Down to the last line below, write out every line exactly, starting with the one that contains "Type out the speech" and leaving out the pictures.

START Provided information

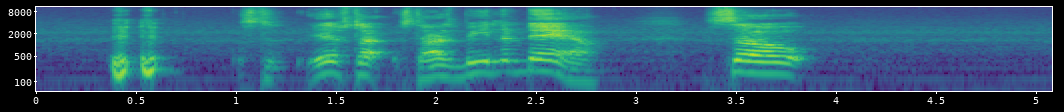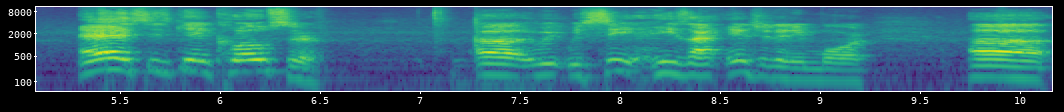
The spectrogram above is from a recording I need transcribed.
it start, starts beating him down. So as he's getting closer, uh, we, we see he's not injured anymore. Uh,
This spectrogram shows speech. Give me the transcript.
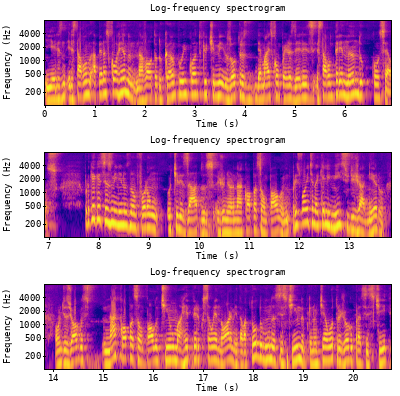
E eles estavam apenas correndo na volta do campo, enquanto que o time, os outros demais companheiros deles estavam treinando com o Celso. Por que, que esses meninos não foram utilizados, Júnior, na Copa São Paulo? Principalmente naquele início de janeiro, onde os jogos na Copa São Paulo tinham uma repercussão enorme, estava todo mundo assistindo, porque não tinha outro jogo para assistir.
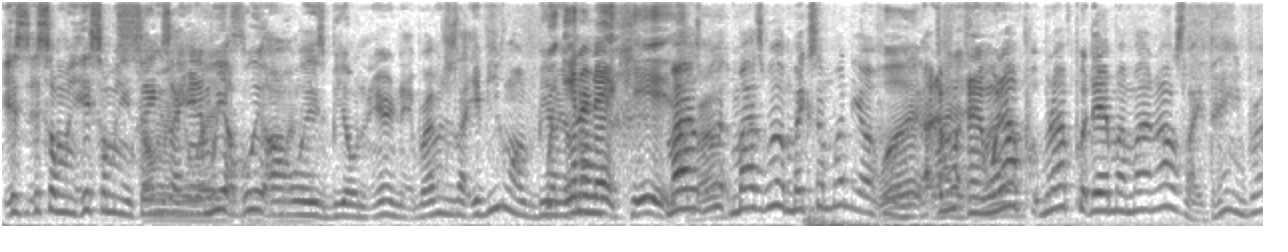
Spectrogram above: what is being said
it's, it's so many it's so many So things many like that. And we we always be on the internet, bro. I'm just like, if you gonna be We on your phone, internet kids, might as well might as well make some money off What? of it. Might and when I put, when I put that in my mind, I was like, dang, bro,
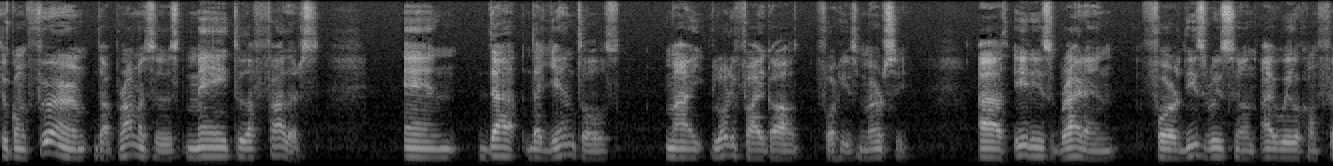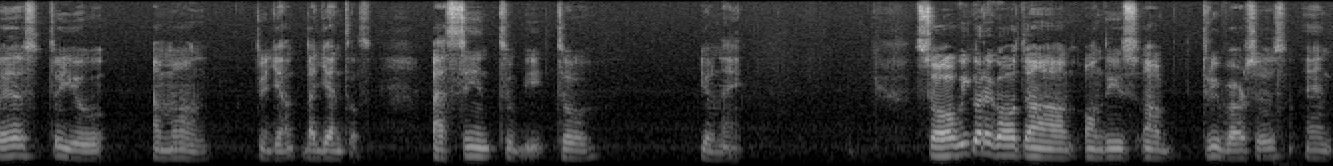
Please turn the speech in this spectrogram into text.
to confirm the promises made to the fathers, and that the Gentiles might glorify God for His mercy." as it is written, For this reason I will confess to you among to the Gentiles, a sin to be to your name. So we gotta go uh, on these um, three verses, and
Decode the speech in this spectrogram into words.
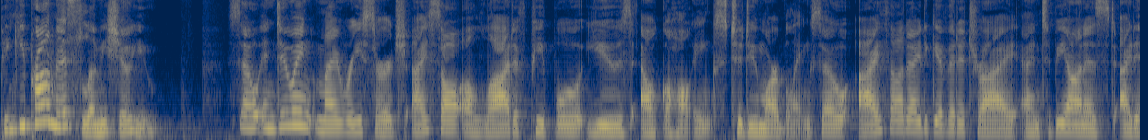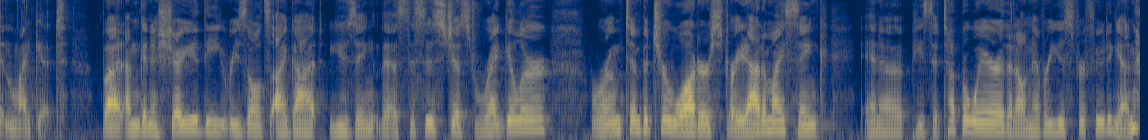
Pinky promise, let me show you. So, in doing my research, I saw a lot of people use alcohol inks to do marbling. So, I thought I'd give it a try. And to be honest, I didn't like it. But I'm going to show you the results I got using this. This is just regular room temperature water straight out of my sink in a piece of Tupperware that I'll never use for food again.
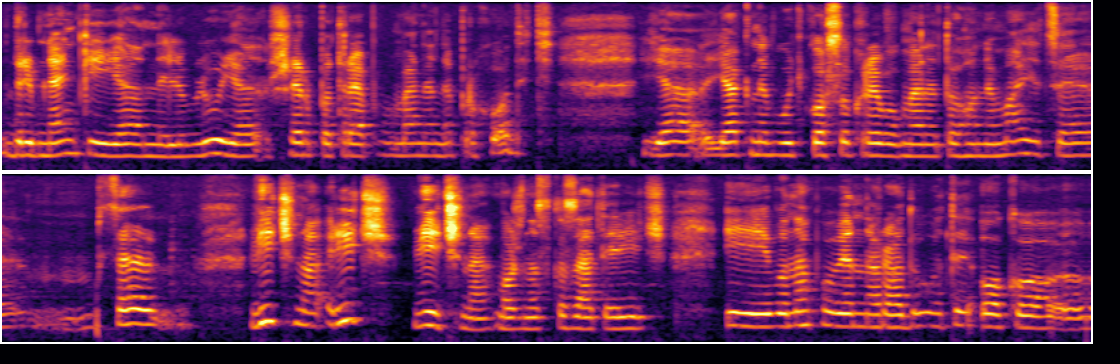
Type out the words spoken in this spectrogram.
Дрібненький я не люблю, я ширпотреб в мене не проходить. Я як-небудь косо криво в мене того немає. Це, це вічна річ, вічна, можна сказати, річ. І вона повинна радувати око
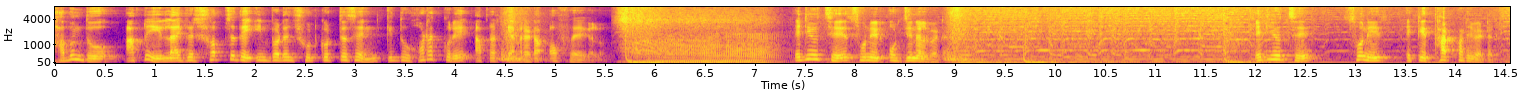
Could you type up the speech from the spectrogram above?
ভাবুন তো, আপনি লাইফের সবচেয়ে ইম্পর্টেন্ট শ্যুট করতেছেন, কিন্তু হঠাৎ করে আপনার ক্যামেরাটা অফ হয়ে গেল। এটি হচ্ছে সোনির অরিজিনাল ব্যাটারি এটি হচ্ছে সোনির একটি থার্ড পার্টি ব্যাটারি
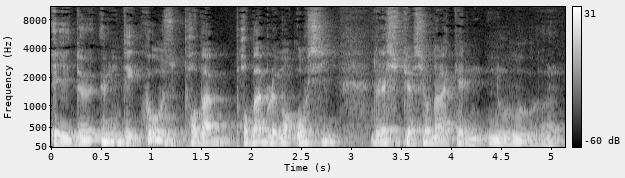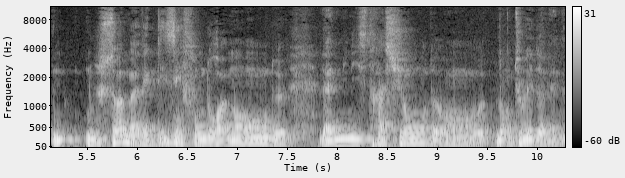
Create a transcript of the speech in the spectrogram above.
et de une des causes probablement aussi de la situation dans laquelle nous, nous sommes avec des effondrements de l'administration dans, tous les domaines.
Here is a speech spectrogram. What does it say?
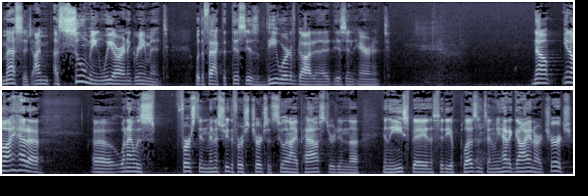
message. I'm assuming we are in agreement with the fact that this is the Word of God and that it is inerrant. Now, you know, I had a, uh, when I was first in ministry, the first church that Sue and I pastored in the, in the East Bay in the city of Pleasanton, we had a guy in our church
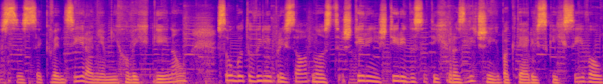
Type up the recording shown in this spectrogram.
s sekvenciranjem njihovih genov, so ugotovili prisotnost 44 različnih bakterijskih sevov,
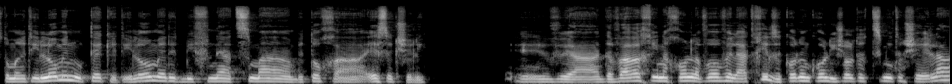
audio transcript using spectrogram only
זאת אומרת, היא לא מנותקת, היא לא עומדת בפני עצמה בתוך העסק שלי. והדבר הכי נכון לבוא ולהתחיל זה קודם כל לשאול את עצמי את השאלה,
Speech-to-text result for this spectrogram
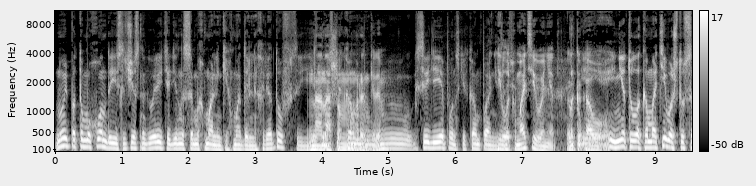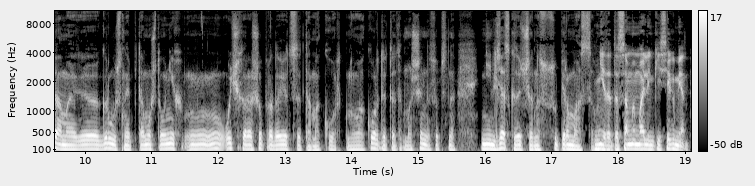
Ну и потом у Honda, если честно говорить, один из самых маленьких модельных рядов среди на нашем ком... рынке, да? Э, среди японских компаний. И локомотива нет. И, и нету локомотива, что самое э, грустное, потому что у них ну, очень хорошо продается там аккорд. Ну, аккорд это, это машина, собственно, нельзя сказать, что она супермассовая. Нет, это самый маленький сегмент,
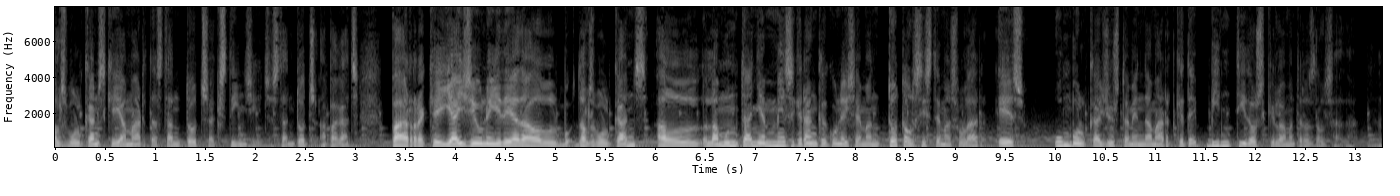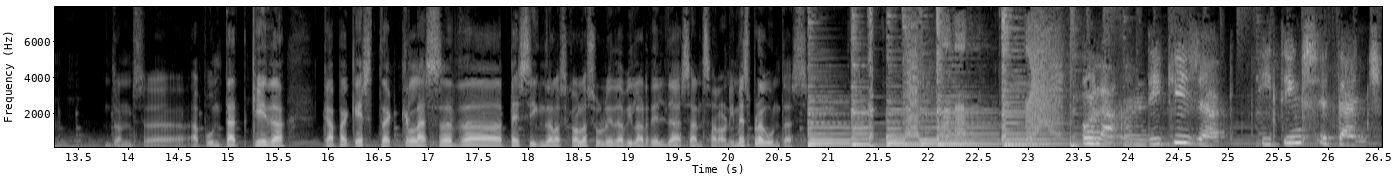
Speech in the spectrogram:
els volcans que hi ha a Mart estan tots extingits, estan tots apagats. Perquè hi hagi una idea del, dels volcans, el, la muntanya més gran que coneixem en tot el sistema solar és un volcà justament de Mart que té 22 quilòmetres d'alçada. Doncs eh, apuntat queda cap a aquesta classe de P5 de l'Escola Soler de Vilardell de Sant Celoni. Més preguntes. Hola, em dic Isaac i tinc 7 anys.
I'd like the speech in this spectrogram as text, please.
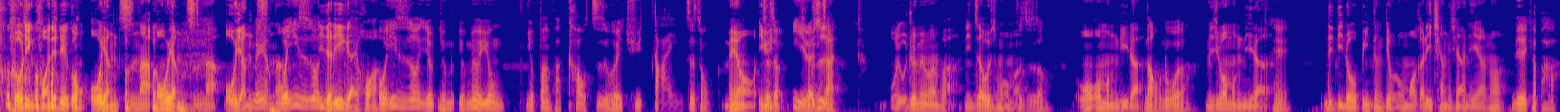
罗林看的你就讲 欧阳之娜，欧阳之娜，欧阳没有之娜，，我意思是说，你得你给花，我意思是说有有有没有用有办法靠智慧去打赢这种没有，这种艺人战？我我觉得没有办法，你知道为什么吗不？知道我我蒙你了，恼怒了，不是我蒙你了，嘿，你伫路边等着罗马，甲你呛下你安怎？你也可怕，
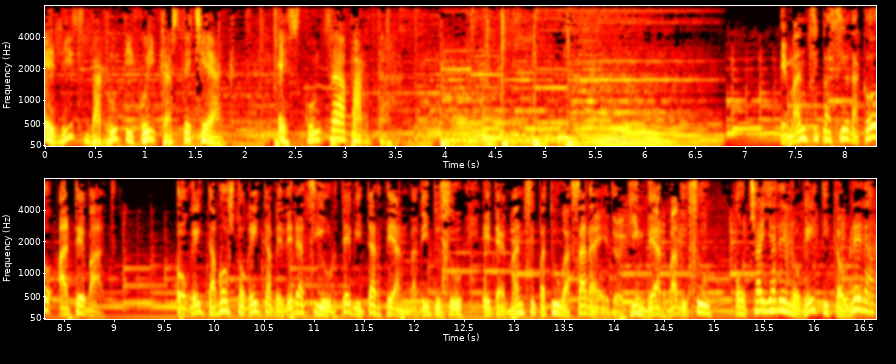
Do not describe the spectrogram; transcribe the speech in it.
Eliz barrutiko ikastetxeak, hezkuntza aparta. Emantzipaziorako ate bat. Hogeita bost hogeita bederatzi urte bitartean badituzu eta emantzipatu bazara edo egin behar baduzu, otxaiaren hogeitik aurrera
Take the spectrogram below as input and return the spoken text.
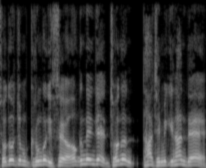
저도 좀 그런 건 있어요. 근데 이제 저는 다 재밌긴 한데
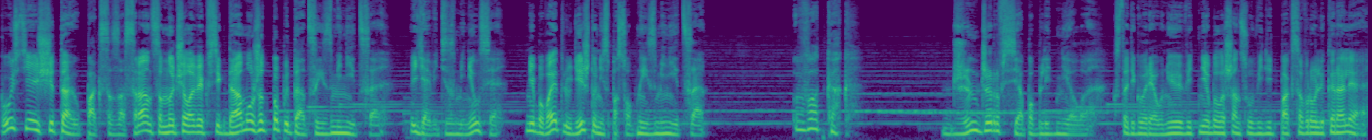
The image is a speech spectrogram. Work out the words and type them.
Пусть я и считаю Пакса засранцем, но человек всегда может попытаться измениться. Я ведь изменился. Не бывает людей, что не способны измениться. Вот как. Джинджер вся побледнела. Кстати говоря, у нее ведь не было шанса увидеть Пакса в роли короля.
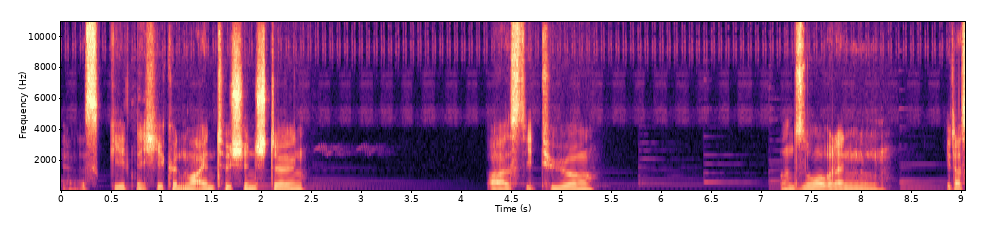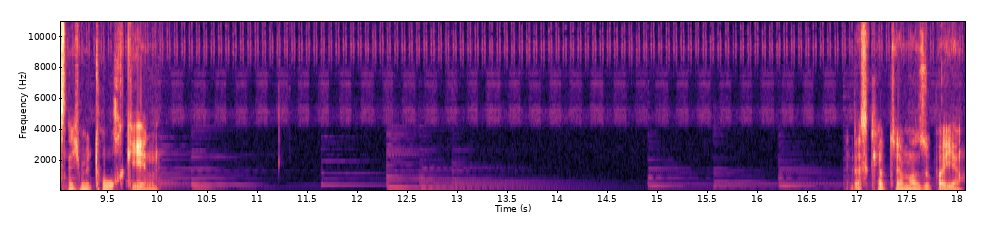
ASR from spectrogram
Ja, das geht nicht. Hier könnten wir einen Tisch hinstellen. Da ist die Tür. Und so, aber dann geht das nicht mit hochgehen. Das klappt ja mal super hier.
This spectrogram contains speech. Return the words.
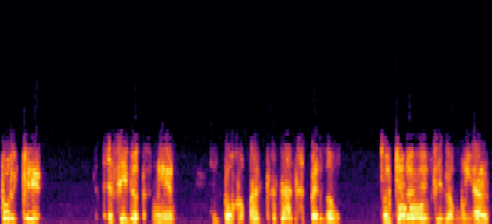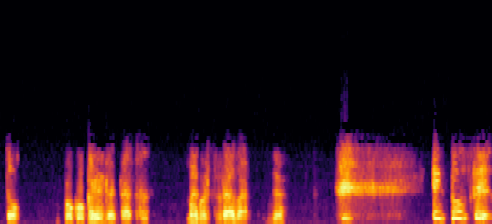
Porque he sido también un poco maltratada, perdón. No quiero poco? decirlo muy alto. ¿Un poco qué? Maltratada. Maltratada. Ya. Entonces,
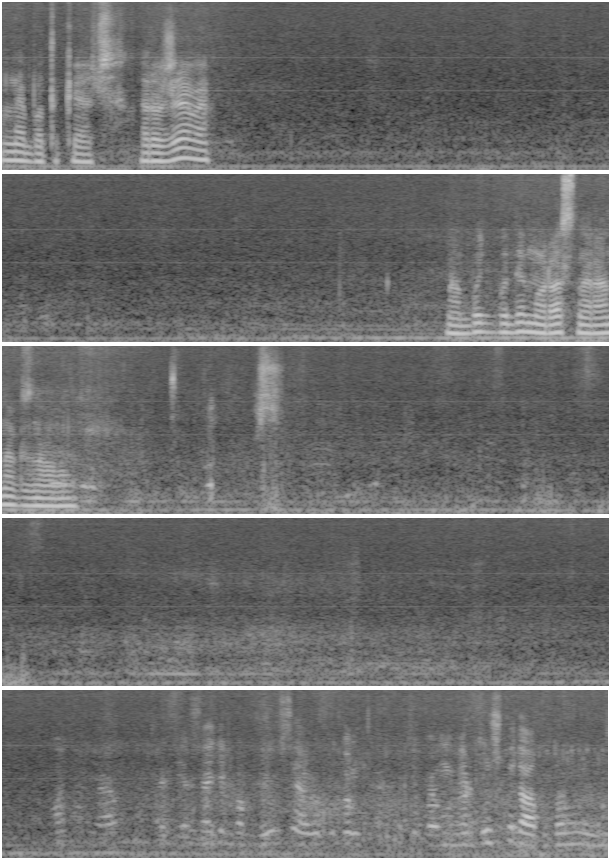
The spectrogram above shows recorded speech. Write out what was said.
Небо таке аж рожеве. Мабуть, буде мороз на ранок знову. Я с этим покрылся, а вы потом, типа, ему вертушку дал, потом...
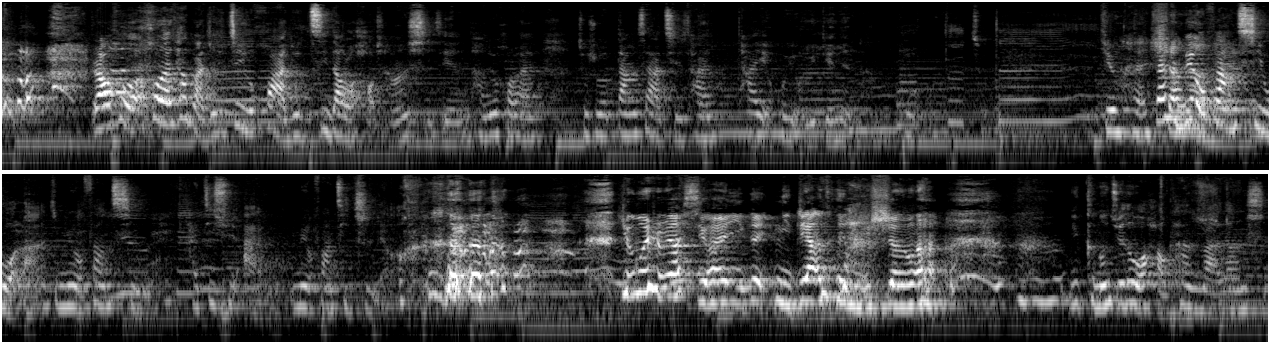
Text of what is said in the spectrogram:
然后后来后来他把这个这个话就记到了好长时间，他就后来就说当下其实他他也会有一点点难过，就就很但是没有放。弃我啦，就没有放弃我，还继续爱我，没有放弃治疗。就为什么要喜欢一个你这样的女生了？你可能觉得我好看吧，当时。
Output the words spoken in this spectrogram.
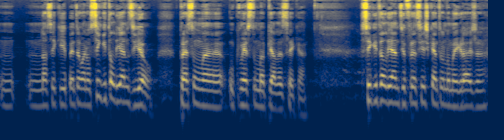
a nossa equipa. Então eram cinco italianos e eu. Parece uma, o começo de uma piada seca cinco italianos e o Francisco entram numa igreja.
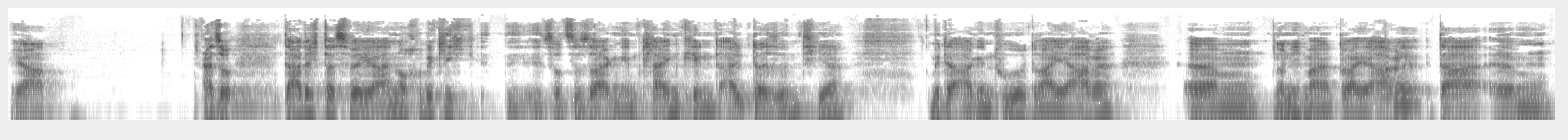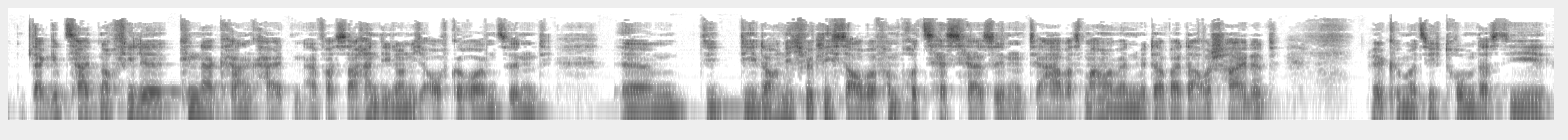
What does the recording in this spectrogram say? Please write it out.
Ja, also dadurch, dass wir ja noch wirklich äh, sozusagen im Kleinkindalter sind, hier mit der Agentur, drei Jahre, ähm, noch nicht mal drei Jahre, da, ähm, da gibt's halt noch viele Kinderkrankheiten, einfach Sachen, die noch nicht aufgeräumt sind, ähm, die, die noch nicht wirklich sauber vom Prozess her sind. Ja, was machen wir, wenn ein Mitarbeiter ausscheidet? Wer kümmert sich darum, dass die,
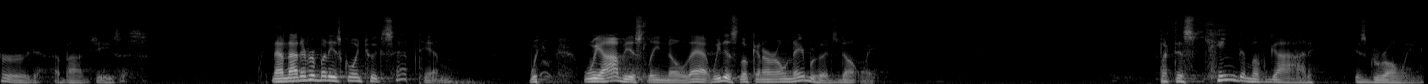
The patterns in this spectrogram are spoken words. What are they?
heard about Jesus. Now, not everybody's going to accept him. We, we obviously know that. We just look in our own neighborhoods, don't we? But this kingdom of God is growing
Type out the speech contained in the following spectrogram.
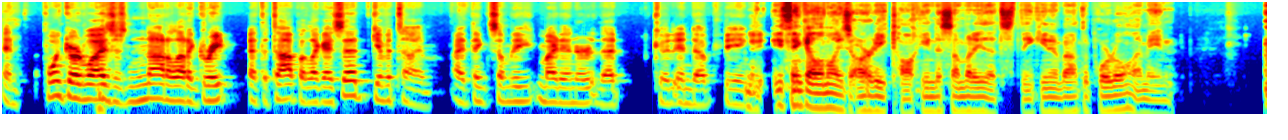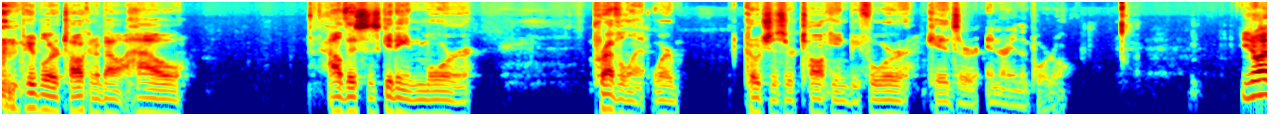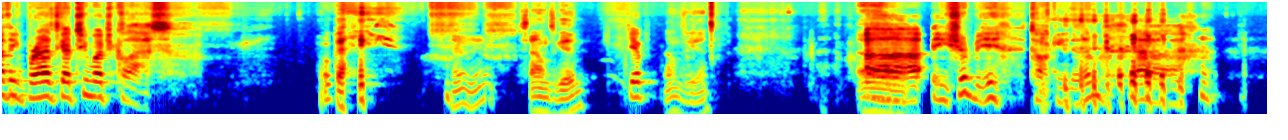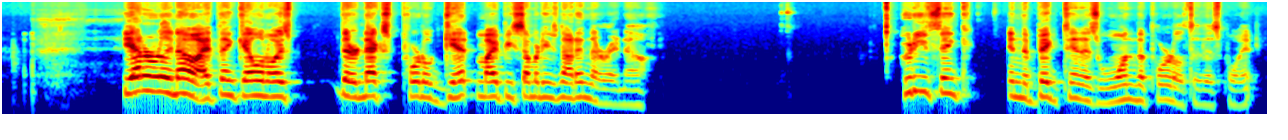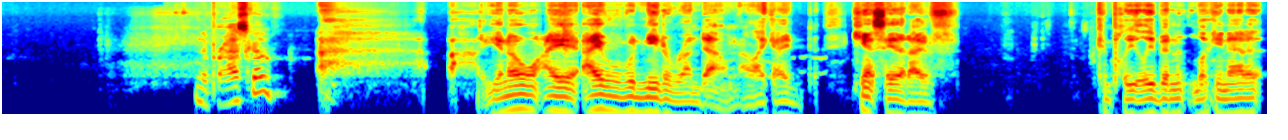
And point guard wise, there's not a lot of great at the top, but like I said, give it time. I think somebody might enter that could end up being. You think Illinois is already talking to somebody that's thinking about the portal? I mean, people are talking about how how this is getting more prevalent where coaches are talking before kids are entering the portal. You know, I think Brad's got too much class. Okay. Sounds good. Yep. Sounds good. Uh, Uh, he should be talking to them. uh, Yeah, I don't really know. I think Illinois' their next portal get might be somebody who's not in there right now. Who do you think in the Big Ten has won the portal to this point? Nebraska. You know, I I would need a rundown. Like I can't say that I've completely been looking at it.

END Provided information

[Solution to this exercise]
Type out the speech contained in the following spectrogram.
And point guard wise, there's not a lot of great at the top, but like I said, give it time. I think somebody might enter that could end up being. You think Illinois is already talking to somebody that's thinking about the portal? I mean, people are talking about how how this is getting more prevalent where coaches are talking before kids are entering the portal. You know, I think Brad's got too much class. Okay. Sounds good. Yep. Sounds good. Uh, Uh, he should be talking to them. uh, Yeah, I don't really know. I think Illinois' their next portal get might be somebody who's not in there right now. Who do you think in the Big Ten has won the portal to this point? Nebraska. You know, I I would need a rundown. Like I can't say that I've completely been looking at it.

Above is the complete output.